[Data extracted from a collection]
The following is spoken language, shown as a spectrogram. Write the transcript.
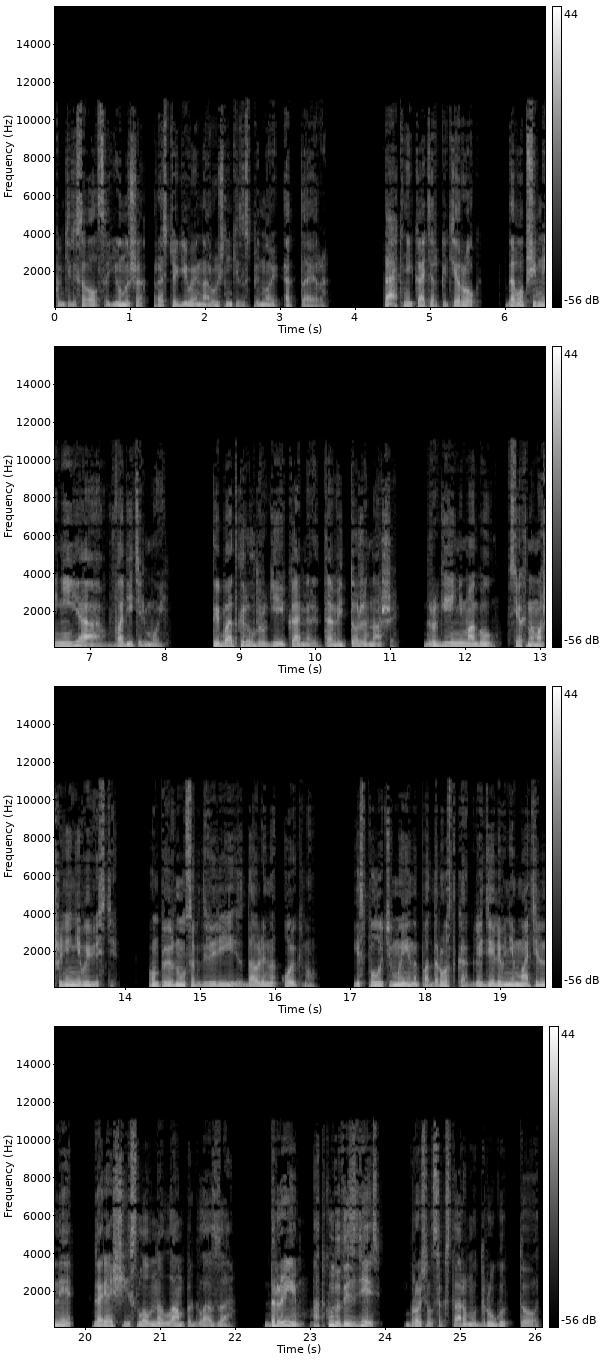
Поинтересовался юноша, расстегивая наручники за спиной Эттайра. Так, не катер, катерок. Да, в общем, и не я, а водитель мой. Ты бы открыл другие камеры, там ведь тоже наши. Другие не могу, всех на машине не вывести. Он повернулся к двери и сдавленно ойкнул. Из полутьмы на подростка глядели внимательные, горящие словно лампы глаза. «Дрым! Откуда ты здесь?» — бросился к старому другу тот.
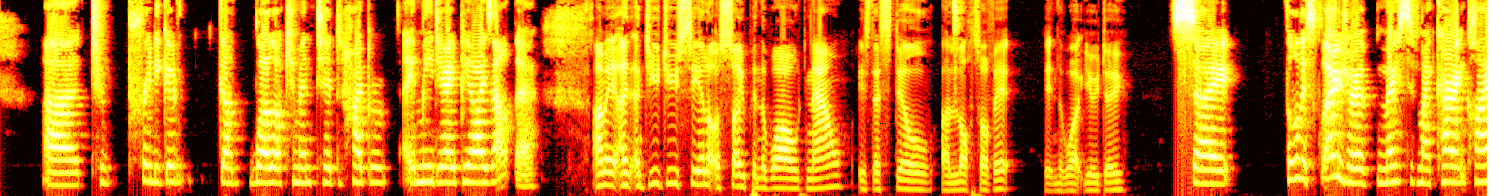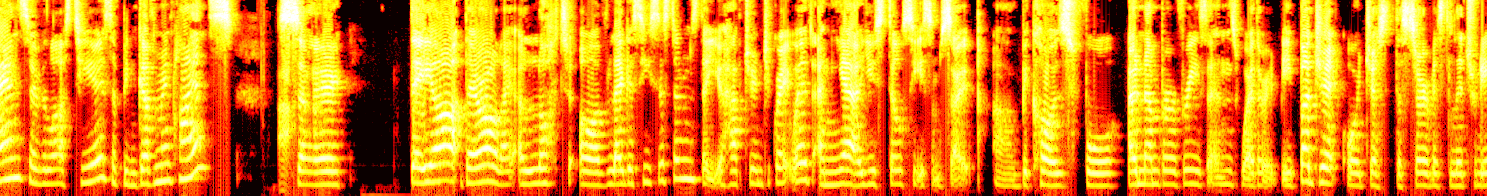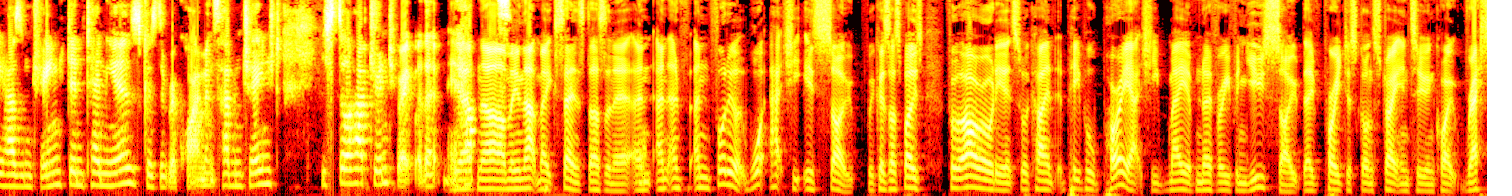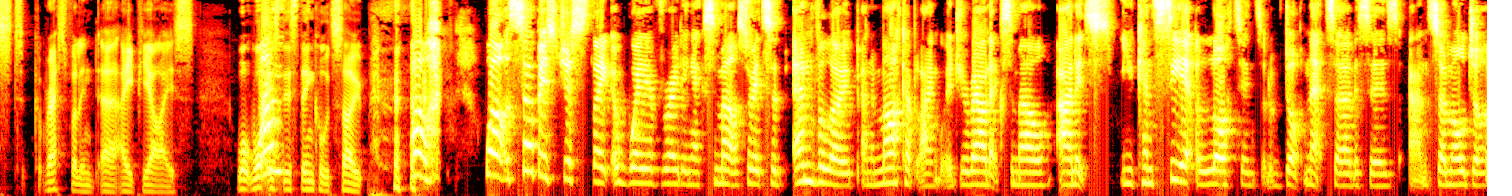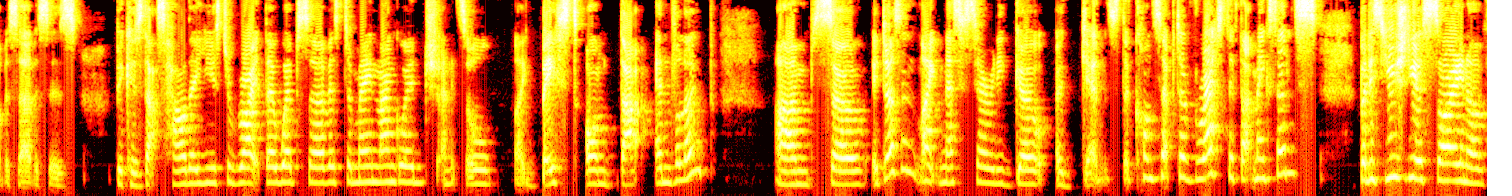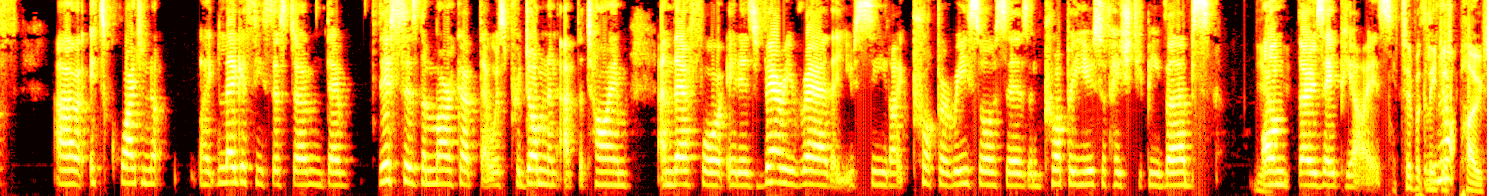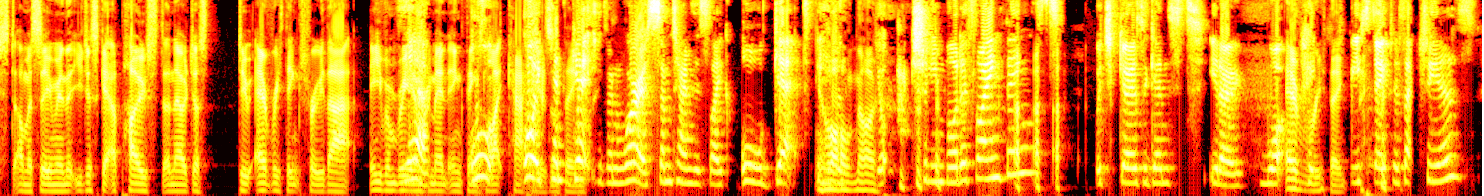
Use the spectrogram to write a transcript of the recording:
uh, to pretty good, well documented hyper media APIs out there. I mean, and do you, do you see a lot of soap in the wild now? Is there still a lot of it in the work you do? So, full disclosure, most of my current clients over the last two years have been government clients. Ah. So they are there are like a lot of legacy systems that you have to integrate with and yeah you still see some soap um, because for a number of reasons whether it be budget or just the service literally hasn't changed in 10 years because the requirements haven't changed you still have to integrate with it, it yeah happens. no i mean that makes sense doesn't it? And and and, and for the, what actually is soap? Because i suppose for our audience we're kind of people probably actually may have never even used soap. They've probably just gone straight into in quote rest restful uh, apis what what um, is this thing called SOAP? oh, well, SOAP is just like a way of writing XML. So it's an envelope and a markup language around XML, and it's you can see it a lot in sort of .NET services and some old Java services because that's how they used to write their web service domain language, and it's all like based on that envelope. Um, so it doesn't like necessarily go against the concept of REST, if that makes sense, but it's usually a sign of uh, it's quite an like legacy system. There, this is the markup that was predominant at the time, and therefore it is very rare that you see like proper resources and proper use of HTTP verbs yeah. on those APIs. Typically, just not- post. I'm assuming that you just get a post and they'll just do everything through that, even re-implementing yeah. things or, like caches. Or it can get even worse. Sometimes it's like all get. Oh no! You're actually modifying things, which goes against you know what everything HTTP status actually is.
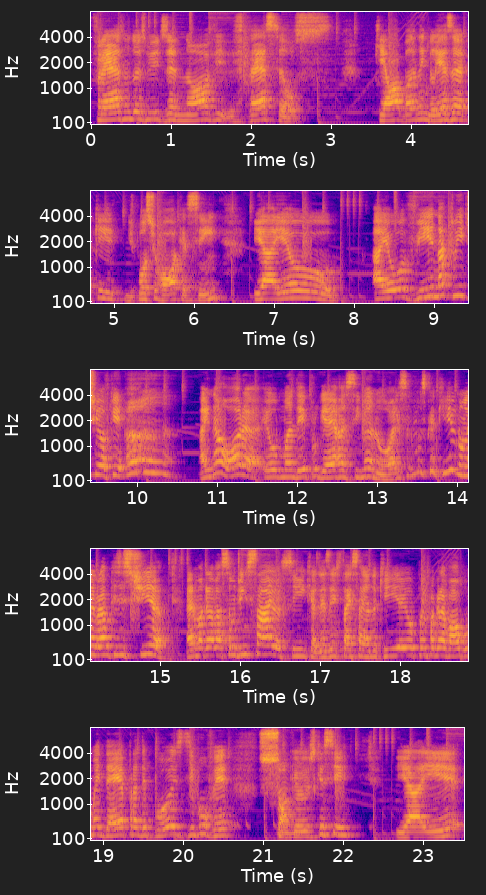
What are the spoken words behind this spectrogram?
Fresno 2019 Vessels, que é uma banda inglesa que, de post-rock, assim. E aí eu, aí eu ouvi na Twitch, eu fiquei... "Ah!" Aí na hora eu mandei pro Guerra assim, mano, olha essa música aqui, eu não lembrava que existia. Era uma gravação de ensaio, assim, que às vezes a gente tá ensaiando aqui e eu ponho pra gravar alguma ideia pra depois desenvolver. Só que eu esqueci. E aí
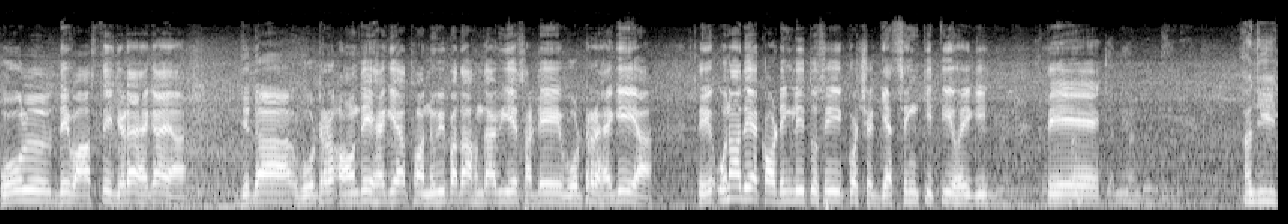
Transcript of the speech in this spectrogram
ਪੋਲ ਦੇ ਵਾਸਤੇ ਜਿਹੜਾ ਹੈਗਾ ਆ ਜਿੱਦਾਂ ਵੋਟਰ ਆਉਂਦੇ ਹੈਗੇ ਆ ਤੁਹਾਨੂੰ ਵੀ ਪਤਾ ਹੁੰਦਾ ਵੀ ਇਹ ਸਾਡੇ ਵੋਟਰ ਹੈਗੇ ਆ ਤੇ ਉਹਨਾਂ ਦੇ ਅਕੋਰਡਿੰਗਲੀ ਤੁਸੀਂ ਕੁਝ ਗੈਸਿੰਗ ਕੀਤੀ ਹੋਏਗੀ। ਤੇ ਹਾਂਜੀ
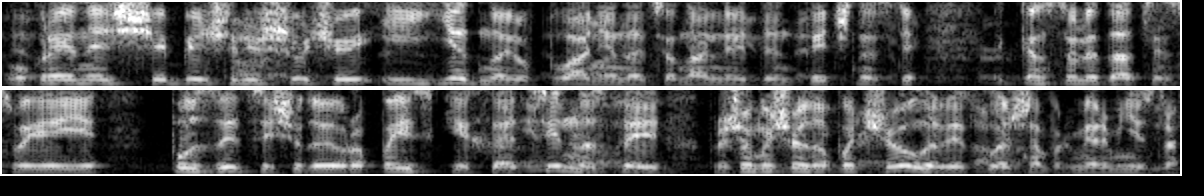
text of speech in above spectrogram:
Україну ще більш рішучою і єдною в плані національної ідентичності і консолідації своєї. Позиції щодо європейських цінностей, причому щойно почули від колишнього прем'єр-міністра,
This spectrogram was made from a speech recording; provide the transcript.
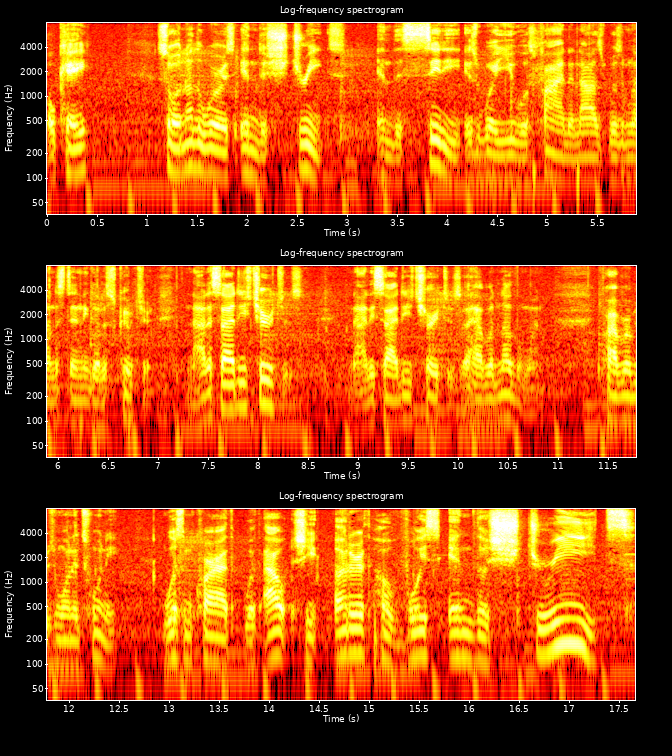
Okay? So, in other words, in the streets, in the city is where you will find the knowledge, wisdom, and understanding of the scripture. Not inside these churches. Not inside these churches. I have another one. Proverbs 1 and 20. Wisdom crieth without, she uttereth her voice in the streets.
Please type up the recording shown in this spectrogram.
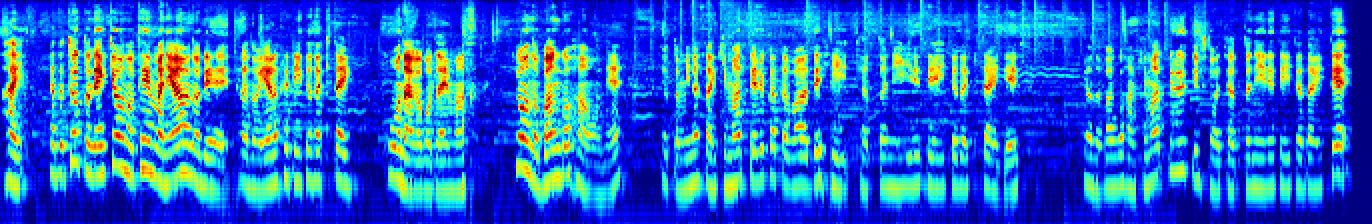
はい。あとちょっとね、今日のテーマに合うので、あの、やらせていただきたいコーナーがございます。今日の晩ご飯をね、ちょっと皆さん決まってる方は、ぜひチャットに入れていただきたいです。今日の晩ご飯決まってるっていう人はチャットに入れていただいて、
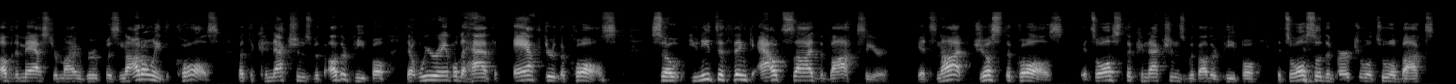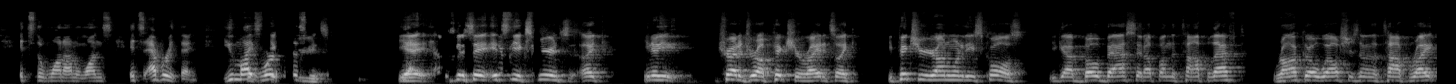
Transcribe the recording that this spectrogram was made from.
of the mastermind group was not only the calls but the connections with other people that we were able to have after the calls. So you need to think outside the box here. It's not just the calls it's also the connections with other people it's also the virtual toolbox it's the one-on-ones it's everything. You might it's work with this yeah, I was gonna say it's the experience. Like you know, you try to draw a picture, right? It's like you picture you're on one of these calls. You got Bo Bassett up on the top left, Rocco Welch is on the top right.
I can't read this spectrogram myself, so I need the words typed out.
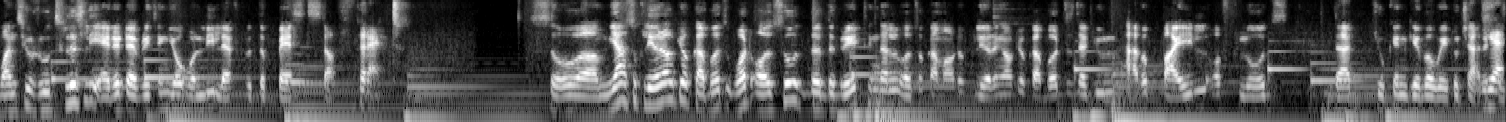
once you ruthlessly edit everything, you're only left with the best stuff. Correct. So um, yeah, so clear out your cupboards. What also the, the great thing that will also come out of clearing out your cupboards is that you have a pile of clothes that you can give away to charity. Yeah.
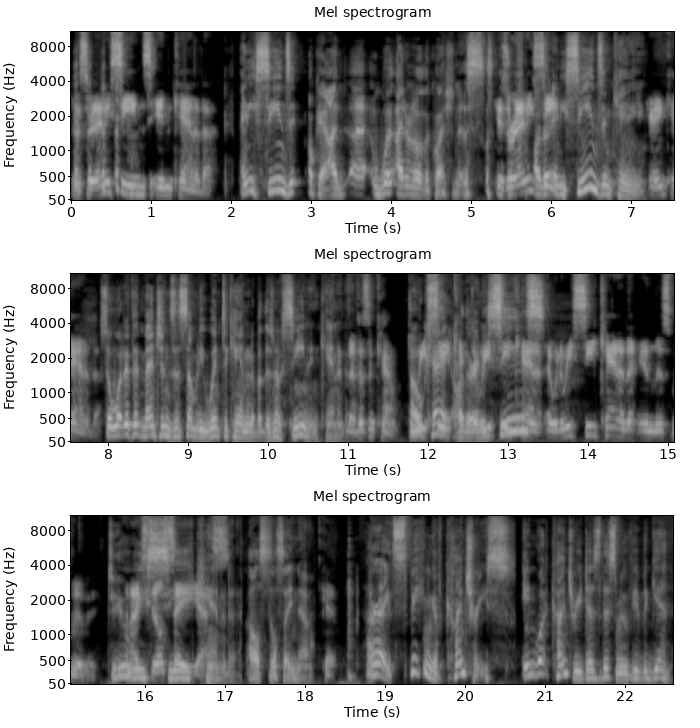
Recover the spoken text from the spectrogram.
Is there any scenes in Canada? any scenes? Okay, I, uh, what, I don't know what the question is. Is there any Are there any scenes in Canada? in Canada? So what if it mentions that somebody went to Canada, but there's no scene in Canada? That doesn't count. Do we Okay, see, are there do any we see scenes? Canada? Do we see Canada in this movie? Do and we I still see say yes. Canada? I'll still say no. Okay, All right. Speaking of countries, in what country does this movie begin?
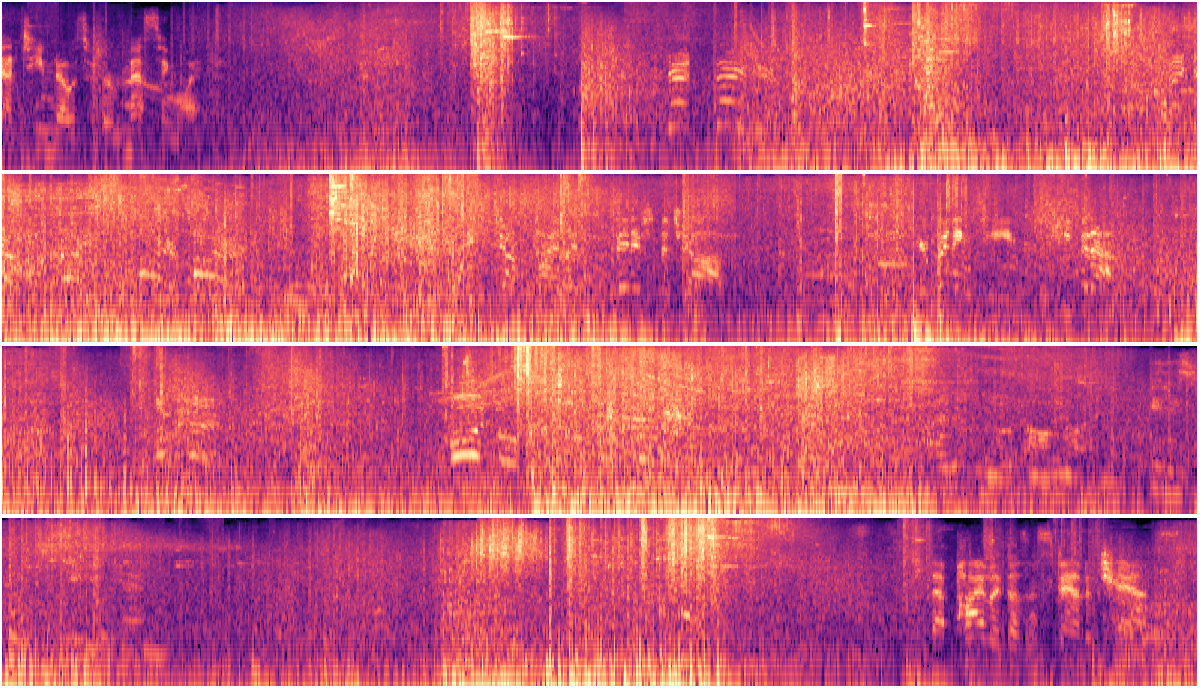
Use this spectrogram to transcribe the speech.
That team knows who they're messing with. Get naked! chance.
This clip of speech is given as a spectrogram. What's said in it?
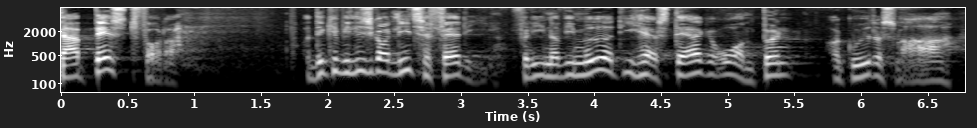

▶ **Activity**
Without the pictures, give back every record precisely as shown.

▶ **Answer for the task**
The following is spoken language, shown as a spectrogram. Write the transcript.
Поинтересовался юноша, расстегивая наручники за спиной Эттайра. Так, не катер, катерок. Да, в общем, и не я, а водитель мой. Ты бы открыл другие камеры, там ведь тоже наши. Другие не могу, всех на машине не вывести. Он повернулся к двери и сдавленно ойкнул. Из полутьмы на подростка глядели внимательные, горящие словно лампы глаза. «Дрым! Откуда ты здесь?» — бросился к старому другу тот.
Use the spectrogram to write a transcript of the recording:
uh, to pretty good, well documented hyper media APIs out there. I mean, and do you, do you see a lot of soap in the wild now? Is there still a lot of it in the work you do? So, full disclosure, most of my current clients over the last two years have been government clients. Ah. So they are there are like a lot of legacy systems that you have to integrate with and yeah you still see some soap um, because for a number of reasons whether it be budget or just the service literally hasn't changed in 10 years because the requirements haven't changed you still have to integrate with it, it yeah happens. no i mean that makes sense doesn't it? And and and, and for the, what actually is soap? Because i suppose for our audience we're kind of people probably actually may have never even used soap. They've probably just gone straight into in quote rest restful uh, apis what what um, is this thing called SOAP? oh, well, SOAP is just like a way of writing XML. So it's an envelope and a markup language around XML, and it's you can see it a lot in sort of .NET services and some old Java services because that's how they used to write their web service domain language, and it's all like based on that envelope. Um, so it doesn't like necessarily go against the concept of REST, if that makes sense, but it's usually a sign of uh, it's quite an like legacy system. There, this is the markup that was predominant at the time, and therefore it is very rare that you see like proper resources and proper use of HTTP verbs yeah. on those APIs. Typically, just not- post. I'm assuming that you just get a post and they'll just do everything through that, even re-implementing yeah. things or, like caches. Or it can get even worse. Sometimes it's like all get. Oh no! You're actually modifying things, which goes against you know what everything HTTP status actually is.
What are the spoken words behind this spectrogram?
Fresno 2019 Vessels, que é uma banda inglesa que, de post-rock, assim. E aí eu, aí eu ouvi na Twitch, eu fiquei... "Ah!" Aí na hora eu mandei pro Guerra assim, mano, olha essa música aqui, eu não lembrava que existia. Era uma gravação de ensaio, assim, que às vezes a gente tá ensaiando aqui e eu ponho pra gravar alguma ideia pra depois desenvolver. Só que eu esqueci. E aí
Transcript of the speech in this spectrogram
ਪੋਲ ਦੇ ਵਾਸਤੇ ਜਿਹੜਾ ਹੈਗਾ ਆ ਜਿੱਦਾਂ ਵੋਟਰ ਆਉਂਦੇ ਹੈਗੇ ਆ ਤੁਹਾਨੂੰ ਵੀ ਪਤਾ ਹੁੰਦਾ ਵੀ ਇਹ ਸਾਡੇ ਵੋਟਰ ਹੈਗੇ ਆ ਤੇ ਉਹਨਾਂ ਦੇ ਅਕੋਰਡਿੰਗਲੀ ਤੁਸੀਂ ਕੁਝ ਗੈਸਿੰਗ ਕੀਤੀ ਹੋਏਗੀ। ਤੇ ਹਾਂਜੀ
text of speech in above spectrogram:
Україну ще більш рішучою і єдною в плані національної ідентичності і консолідації своєї. Позиції щодо європейських цінностей, причому щойно почули від колишнього прем'єр-міністра,
This spectrogram was made from a speech recording; provide the transcript.
Okay? So, in other words, in the streets, in the city is where you will find the knowledge, wisdom, and understanding of the scripture. Not inside these churches. Not inside these churches. I have another one. Proverbs 1 and 20. Wisdom crieth without, she uttereth her voice in the streets.
Please type up the recording shown in this spectrogram.
はい。あとちょっとね、今日のテーマに合うので、あの、やらせていただきたいコーナーがございます。今日の晩ご飯をね、ちょっと皆さん決まってる方は、ぜひチャットに入れていただきたいです。今日の晩ご飯決まってるっていう人はチャットに入れていただいて、
Transcribe the recording that this spectrogram was made from.
of the mastermind group was not only the calls but the connections with other people that we were able to have after the calls. So you need to think outside the box here. It's not just the calls it's also the connections with other people it's also the virtual toolbox it's the one-on-ones it's everything. You might it's work with this yeah, I was gonna say it's the experience. Like you know, you try to draw a picture, right? It's like you picture you're on one of these calls. You got Bo Bassett up on the top left, Rocco Welch is on the top right.
I can't read this spectrogram myself, so I need the words typed out.
once you ruthlessly edit everything, you're only left with the best stuff. Correct. So um, yeah, so clear out your cupboards. What also the, the great thing that will also come out of clearing out your cupboards is that you have a pile of clothes that you can give away to charity. Yeah.
Recover the spoken text from the spectrogram.
Is there any scenes in Canada? any scenes? Okay, I, uh, what, I don't know what the question is. Is there any Are there any scenes in Canada? in Canada? So what if it mentions that somebody went to Canada, but there's no scene in Canada? That doesn't count. Do we Okay, see, are there do any we see scenes? Canada? Do we see Canada in this movie? Do and we I still see say yes. Canada? I'll still say no. Okay, All right. Speaking of countries, in what country does this movie begin?
Use this spectrogram to transcribe the speech.
That team knows who they're messing with. Get naked! chance.
This clip of speech is given as a spectrogram. What's said in it?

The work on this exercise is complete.